News of the conviction of Cardinal George Pell for historic child sex offences has consumed Australian media over the past week. But as the dust begins to settle on this horrific affair, some Australians are wondering why they’re only now hearing about the conviction, when Cardinal Pell was convicted in December 2018. As many outlets have since reported, Australian media were under a court-imposed gag order, preventing them from reporting on the verdict until now.

Despite this, many Australians had already read about the verdict because a number of international publications defied the court’s order and published the story online in December. While authorities were able to geo-block some of these publications, others remained online for Australians to see. Not to mention the fact that many Australians were able to hear about the conviction from friends and acquaintances across social media.

So, what does this tell us about the ability of courts to suppress information in the digital age?

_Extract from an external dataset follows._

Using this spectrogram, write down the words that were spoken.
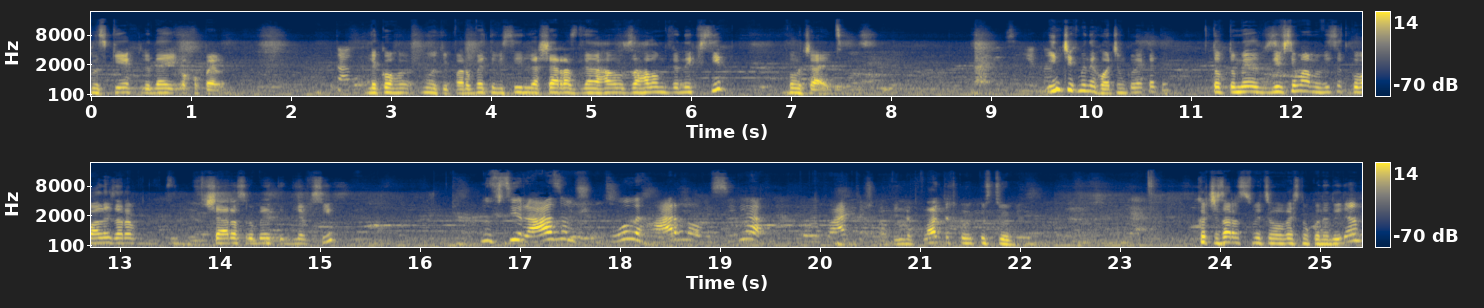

Read More

Everyday creativity: More than those proverbial turtlenecks and beanbags

If you were asked to picture a ‘creative’ business person, what image would come to mind?

Perhaps it would be a marketing professional, working in a pristine open plan office, conjuring up their next campaign from the comfort of an oversized beanbag.

Or maybe it would be an architect; labouring over a set of plans in a black turtleneck.

Or even a hoody-wearing, twentysomething game designer, trying to code the next Candy Crush (that was an online game that took the world by storm a few years ago, for those not in-the-know).

The problem with these stereotypes is that they obscure the everyday creativity of people across a multitude of industries and in many different roles. Read More